    The voters are being asked to authorize $52.9 million. By law, the project cannot exceed this amount, so it is essential that the construction process is managed carefully. The Board has retained the services of the Palombo Group to oversee the construction management of the project. These professionals have thoroughly vetted the anticipated project costs used in the $52.9 million proposal and will work to keep the project on time and on budget. The firm, which is located in Dutchess County, comes highly recommended by other school districts. They have been involved in many local school projects, including work at Millbrook, Hyde Park, Monticello, and Poughkeepsie.

    Is Energy Efficiency and Sustainability a Factor?

    The Board and its design team are committed to taking a leadership position on issues of energy efficiency and sustainability. The project will include systems and facilities that demonstrate this commitment. Once funding is approved, the detailed design process will commence and all viable strategies will be thoroughly investigated and reviewed with the District.

    What Happens to Students While Work is Underway?
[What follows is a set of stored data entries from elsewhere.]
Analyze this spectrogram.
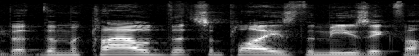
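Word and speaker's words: McLeod: Listen, I just it it's been about sometime in the last five years was when I learned that um that MC CL E O D is Mloud. Um I um but to my credit, I figured it out by myself.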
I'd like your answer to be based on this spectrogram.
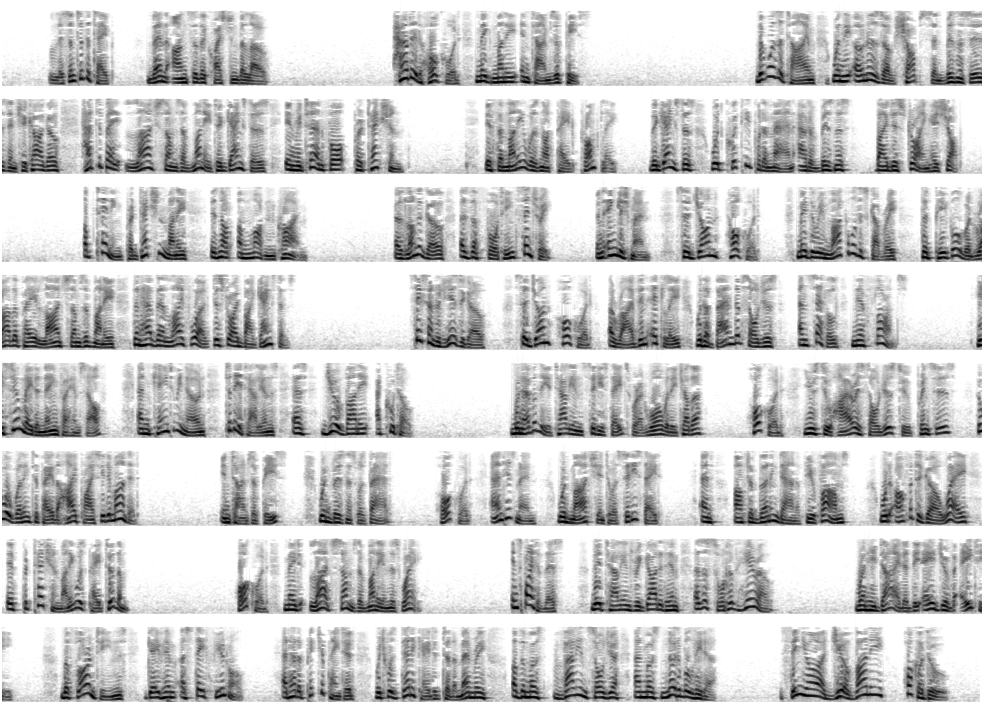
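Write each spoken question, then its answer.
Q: How did Hawkwood make money in times of peace?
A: By marching into city-states, burning a few farms, and demanding protection money to go away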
    The Capital Project proposal maintains the existing four campuses and current grade level configurations. After a lengthy exploration of possible alternatives, including multiple consolidation options, the Board decided to keep all buildings in operation and restore/update them to serve the community into the future. To limit learning disruptions as much as possible, no students will be relocated to other buildings during the implementation of the proposed Capital Project. This will be accomplished by completing the project in phases. Both the Middle School and High School are getting additional classroom space. The new space will be built first, allowing students to use this space while other parts of the building are under construction. Nights, weekends, and summer construction will also take place. If any unforeseen circumstances arise, they will be handled with the least disruption possible. If approved, it is anticipated that the project would be completed during the 2017-2018 school year.